It is not the critic who counts; not the man who points out how the strong man stumbles, or where the doer of deeds could have done them better. The credit belongs to the man who is actually in the arena, whose face is marred by dust and sweat and blood; who strives valiantly; who errs, who comes short again and again, because there is no effort without error and shortcoming; but who does actually strive to do the deeds; who knows great enthusiasms, the great devotions; who spends himself in a worthy cause; who at the best knows in the end the triumph of high achievement, and who at the worst, if he fails, at least fails while daring greatly, so that his place shall never be with those cold and timid souls who neither know victory nor defeat. —Theodore Roosevelt
Before I go further, I must clarify a few things:
- There is a time to every purpose and your time is not always the time.
- Sometimes, we must retreat so we may live to fight another day.
- I’m not talking about life or death situations, though, there seem to be some parallels.
Life presents many opportunities for us to quit: relationships, businesses, diets, projects, etc. Most of these situations are not epic in scope, but we do develop patterns. Often, decisions we make on the “little” things build habits in how we approach the “big” things. We form habits of discipline, resolve, and determination, as well as sloth, retreat, and leaving things incomplete, one day at a time. To “stay in the fight” is to persist:
- When things get tough.
- When you are unsure.
- When you feel fear.
- When no one seems to listen.
- When no one seems to care.
- When it seems that there are no options.
- When you are lost.
- When there is no hope.
- When it hurts.
- When it seems unfair.
- When you feel depleted.
- When everything in you tells you to quit.
It seems trite to say that “pushing through” determines success but it bears repeating. Pushing through dictates success. No one achieves anything without facing barriers and moving past them. We all know this yet we continue to give up when things get tough. We reach that point where “we’ve had enough” or “it’s run it’s course.” We’re done.
For those of you who have followed my writing over the years, you know that I believe in finding the “stones” that help us to cross the “raging rivers” of our lives. It is easy for me to tell you to “suck it up,” “get over it,” or “quit crying” but that doesn’t really help, does it? We get stuck for many reasons and if we could simply wave a wand and be tougher, more determined, or less fearful we would do it, right?
Quite often, finding the next stone to help you across requires more than simply looking in front of you. Part of the trick to staying in the fight when things are overwhelming is to be open to new definitions of success along the way. Yes, we need to muster our will and be determined to push through. However, we also need to flex and adjust along the way. This may mean we need to change our destination a bit and shift in new directions. This may require that we let go of certain things while reaching for others.
Part of the trick to staying in the fight when things are overwhelming is to be open to new definitions of success along the way.
Another metaphor that comes to mind when I think of the shifts we sometimes need to make is a tree in a storm. When the winds come blowing and threaten to tear things apart, the trees that survive bend and sway with those winds.
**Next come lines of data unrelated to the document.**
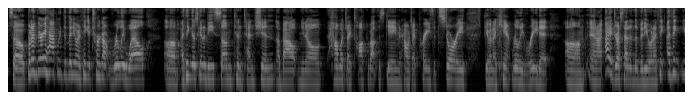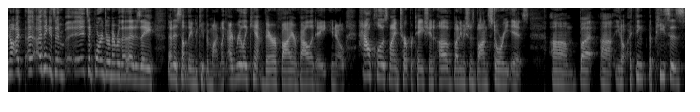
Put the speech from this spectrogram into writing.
so, but I'm very happy with the video. And I think it turned out really well. Um, I think there's going to be some contention about, you know, how much I talk about this game and how much I praise its story, given I can't really read it. Um, and I, I address that in the video, and I think I think you know I I think it's it's important to remember that that is a that is something to keep in mind. Like I really can't verify or validate you know how close my interpretation of Buddy Mission's Bond story is. Um, but uh, you know I think the pieces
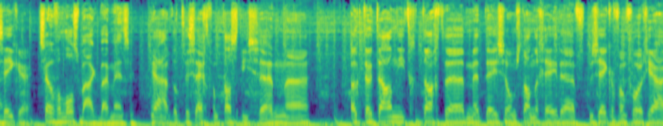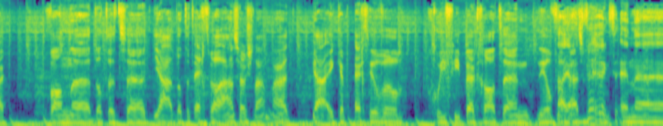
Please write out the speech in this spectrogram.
Zeker. zoveel losmaakt bij mensen. Ja, dat is echt fantastisch. En ook totaal niet gedacht met deze omstandigheden, zeker van vorig jaar, van, dat, het, ja, dat het echt wel aan zou slaan. Maar ja, ik heb echt heel veel goede feedback gehad en heel veel Nou ja, het werkt. En uh,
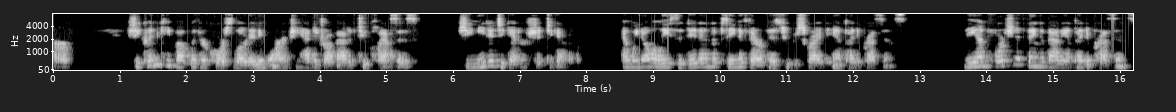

If they went completely rigid, the wind would tear them down but a bit of “give” enables them to withstand the pressures of the wind and survive. We often become rigid in our hopes and ambitions: there is a certain definition of success and we hold onto it obsessively. We all do it: relationships, jobs, choices. What might happen if we redefine our objectives as we go? We flex and bend with changes in the wind.
Ultimately, staying in the fight is not throwing our rigid selves against unyielding rocks until we, or the rocks, break. Persistence, determination, endurance, and fortitude are all about strength AND flexibility. Staying the course requires us to make adjustments in our attitude, approach, effort, and timing along the way to our objective. Sometimes., we have to adjust our objective and that is OK. When we quit, we retreat. We stop. We allow ourselves a pass and say it’s OK to not push through, not find a way, or not finish something we started.
…staying in the fight is not throwing our rigid selves against unyielding rocks until we, or the rocks, break.
As you face the barriers before you, and find yourself considering the option of quitting, take a moment and consider bending a bit. Is there a way around the barrier? Is it time to readjust the objective? Are you closer to your goal than you realize? If you are thinking of giving up on another person, ask yourself what is unendurable in your relationship and if that is a result of an expectation or inflexibility to which you cling. Is there a way to redefine success in your relationship? Then, stay in the fight and see where it takes you.